In my inaugural post I mentioned wanting to trade guitar solos with Clapton at the Royal Albert Hall or Madison Square Garden. Given my total lack of musical skills, I've begun to think that my dream may never come true. Fortunately there are other ways to scratch the "guitar god" itch. Over the years my wife Christine has played guitar and sung at a variety of social events, typically holiday parties and family affairs. Occasionally I have joined her. One of these occasions was a couple of years ago on Labor Day weekend when we played for a group of friends at our beach condo in Maine. We hadn't practiced that much and neither of us was particularly happy with the performance. For some reason, a few in the group started asking when we were going to do it again. Maybe they were all drunk the first time? Anyway, there's no accounting for taste. (For the record, Christine is a great rhythm guitarist and has a beautiful voice, so the real issues are my ham-handed soloing and off-key harmonica.
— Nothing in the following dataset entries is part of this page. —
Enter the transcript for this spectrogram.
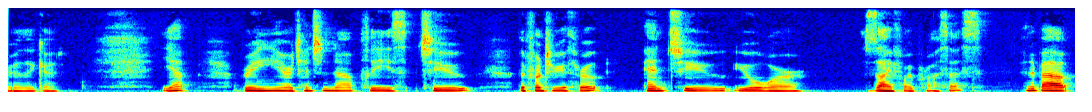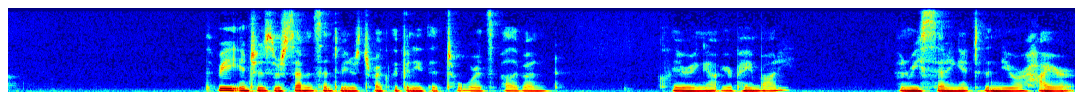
Really good. Yep. Bringing your attention now, please, to the front of your throat and to your xiphoid process, and about three inches or seven centimeters directly beneath it towards the belly button, clearing out your pain body and resetting it to the newer, higher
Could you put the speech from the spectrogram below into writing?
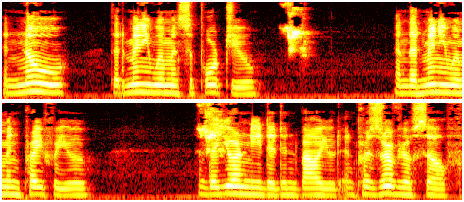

Don't ask about my voice.) One night in June we were playing guitar at home and, in a moment of insanity, we decided to put together a playlist and practice all summer for another Labor Day weekend show. That gave us about 8 weeks to practice, which sounds like a long time, but it's not, it's really not. After a few days of suggesting, vetoing, arguing, debating and experimenting we settled on a 15 song playlist:
- I've Just Seen a Face (The Beatles)
- I'll Fly Away (Albert Brumley - as performed by Gilian Welch)
- Strong Enough (Sheryl Crow)
- Give Me One Reason (Tracy Chapman)
- Southern Cross (Crosby, Stills & Nash)
- San Francisco Bay Blues (Jesse Fuller - as performed by Eric Clapton)
- Don't Think Twice, It's Alright (Bob Dylan)
- The Night They Drove Old Dixie Down (The Band)
- Bad Reputation (Freedy Johnston)
- Superman (Five for Fighting)
- Something About What Happens When We Talk (Lucinda Wiliams)
- Hallelujah (Leonard Cohen)
- You Ain't Goin' Nowhere (Bob Dylan)
- Leaving on a Jet Plane (John Denver)
- Let It be (The Beatles)
We practiced as much as we could for weeks. Christine on vocals and rhythm guitar, me on rhythm and lead guitar and harmonica. In late August we assessed our progress: we were in pretty decent shape. It could be worse…much worse. That, of course, is when things changed. Our son Dillon, who had been away at a performing arts program all summer, had been listening to us practice since he'd gotten home and asked if he could sing on a few of the songs. He's got a fantastic voice. How could we refuse? TWO weeks until the show and a new vocalist. No problem, his vocal skills were welcome.
Then came change number two. We had made new friends, Jim and Susan, who have a place in Maine. Jim plays guitar but told us he hadn't picked it up in years. One night while sitting on the beach, in a drunken stupor and ONE week before the show, we asked Jim to join us. Also in a drunken stupor, he agreed. He confided that this was a "bucket list" item for him. We had never played together and would have one opportunity to practice before the show. When Jim showed up at our house for the practice session he was nervous, not only about his own playing but (I'm sure) about ours. What had he agreed to? Could we play at all or did we totally suck? After one song (Southern Cross) we all wiped our foreheads and breathed a sigh of relief. We liked how he sounded and vice versa. Jim is an excellent player and really has an ear for chord changes and song structure.
Sunday, September 1 -- show day. We set up on the deck. Our friends and neighbors gathering with lots of alcohol. Excellent. The drunker they were the better we would sound. Jim and Susan arrived with a bunch of friends in in tow. Christine, Dillon and I opened with "I've Just Seen a Face:"
Jim joined us:
Soloing on guitar and harmonica:
In the end we had a great time. Our audience seemed to enjoy it. Christine, Dillon and Jim were fantastic. Did it satisfy my desire to do scorching guitar solos? Partially, but next year we go electric.